→ **MATERIAL FOR THIS EXERCISE**

* * * * * * *

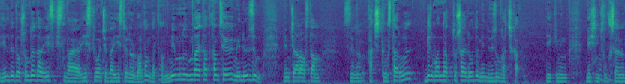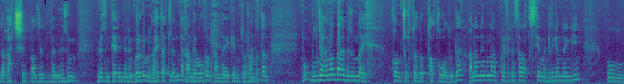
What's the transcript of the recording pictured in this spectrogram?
элде да ошондой дагы эскисин дагы эски боюнча дагы эстөөлөр бар да мындай айтканда мен муну мындай айтып атканымдын себеби мен өзүм менимче арабыздан сиздер катыштыңыздарбы? Бир мандаттуу шайлоодо мен өзүм катышкам эки миң бешинчи жылкы шайлоодо катышып ал жерде да өзүм өзүмдүн терим менен көргөм деп айтат элем да кандай болгон кандай экенинчи ошондуктан бул жагынан дагы бир мындай коомчулукта көп талкуу болду да. Анан эми мына преференциалдык система киргенден кийин бул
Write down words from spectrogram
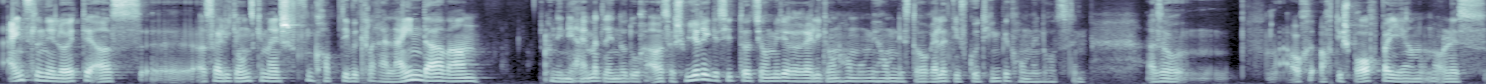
einzelne Leute aus, äh, aus Religionsgemeinschaften gehabt, die wirklich allein da waren und in die Heimatländer durchaus eine schwierige Situation mit ihrer Religion haben und wir haben das da relativ gut hinbekommen trotzdem. Also auch, auch die Sprachbarrieren und alles.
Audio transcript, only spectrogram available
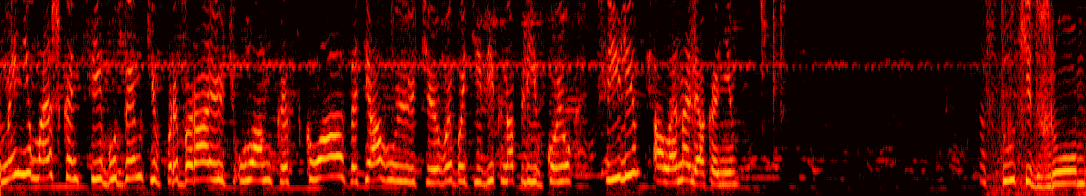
Нині мешканці будинків прибирають уламки скла, затягують вибиті вікна плівкою. Цілі, але налякані. Стукіт, гром.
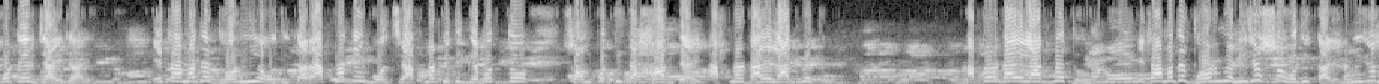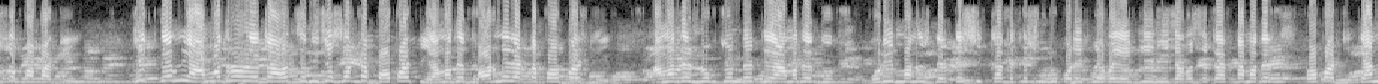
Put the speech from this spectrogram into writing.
ভোটের জায়গায়। এটা আমাদের ধর্মীয় অধিকার। আপনাকেই বলছি আপনার যদি দেবত্ব সম্পত্তিতে হাত দেয় আপনার গায়ে লাগবে তো? আপনার গায়ে লাগবে তো? এটা আমাদের ধর্মীয় নিজস্ব অধিকার। এটা নিজস্ব প্রপার্টি ঠিক তেমনি আমাদেরও এটা হচ্ছে নিজস্ব একটা প্রপার্টি আমাদের ধর্মের একটা প্রপার্টি আমাদের লোকজনদেরকে, আমাদের গরিব মানুষদেরকে শিক্ষা থেকে শুরু করে কীভাবে এগিয়ে নিয়ে যাব, সেটা একটা আমাদের প্রপার্টি কেন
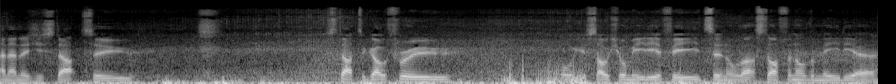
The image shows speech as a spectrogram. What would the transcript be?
And then as you start to start to go through all your social media feeds and all that stuff and all the media.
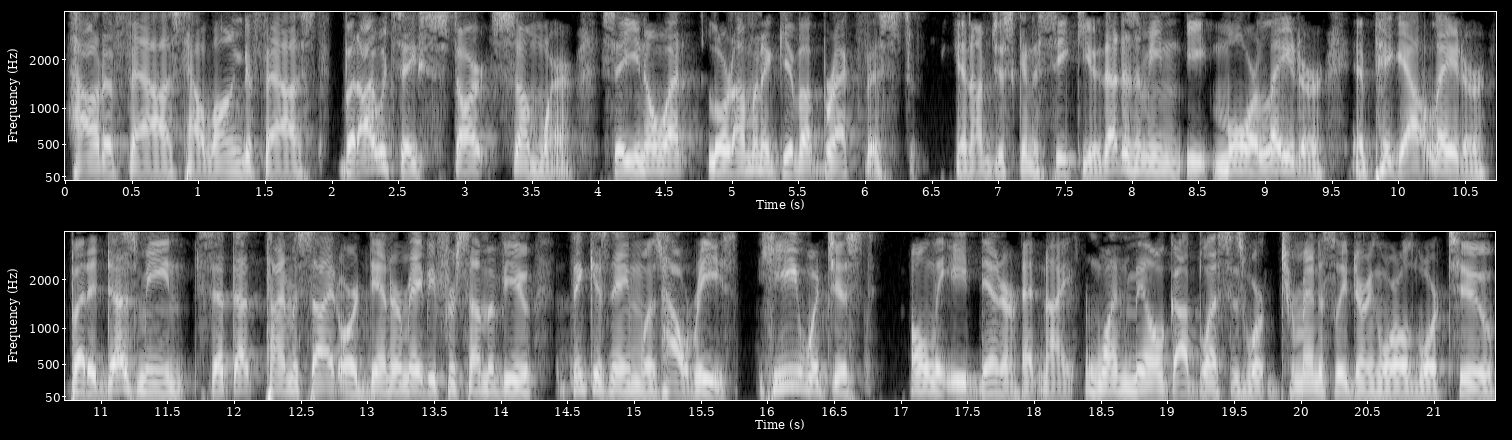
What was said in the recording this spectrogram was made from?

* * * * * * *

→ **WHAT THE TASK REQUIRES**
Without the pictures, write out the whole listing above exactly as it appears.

→ **RESULT**
What's the transcript of the recording pictured in this spectrogram?
элде да ошондой дагы эскисин дагы эски боюнча дагы эстөөлөр бар да мындай айтканда мен муну мындай айтып атканымдын себеби мен өзүм менимче арабыздан сиздер катыштыңыздарбы? Бир мандаттуу шайлоодо мен өзүм катышкам эки миң бешинчи жылкы шайлоодо катышып ал жерде да өзүм өзүмдүн терим менен көргөм деп айтат элем да кандай болгон кандай экенинчи ошондуктан бул жагынан дагы бир мындай коомчулукта көп талкуу болду да. Анан эми мына преференциалдык система киргенден кийин бул
Write down words from spectrogram
einzelne Leute aus, äh, aus Religionsgemeinschaften gehabt, die wirklich allein da waren und in die Heimatländer durchaus eine schwierige Situation mit ihrer Religion haben und wir haben das da relativ gut hinbekommen trotzdem. Also auch, auch die Sprachbarrieren und alles.
Audio transcript, only spectrogram available
Нині мешканці будинків прибирають уламки скла, затягують вибиті вікна плівкою. Цілі, але налякані. Стукіт, гром.
Put the speech from this spectrogram into writing.
ভোটের জায়গায়। এটা আমাদের ধর্মীয় অধিকার। আপনাকেই বলছি আপনার যদি দেবত্ব সম্পত্তিতে হাত দেয় আপনার গায়ে লাগবে তো? আপনার গায়ে লাগবে তো? এটা আমাদের ধর্মীয় নিজস্ব অধিকার। এটা নিজস্ব প্রপার্টি ঠিক তেমনি আমাদেরও এটা হচ্ছে নিজস্ব একটা প্রপার্টি আমাদের ধর্মের একটা প্রপার্টি আমাদের লোকজনদেরকে, আমাদের গরিব মানুষদেরকে শিক্ষা থেকে শুরু করে কীভাবে এগিয়ে নিয়ে যাব, সেটা একটা আমাদের প্রপার্টি কেন
The image shows speech as a spectrogram. What would the transcript be?
And then as you start to start to go through all your social media feeds and all that stuff and all the media.
What was said in the recording this spectrogram was made from?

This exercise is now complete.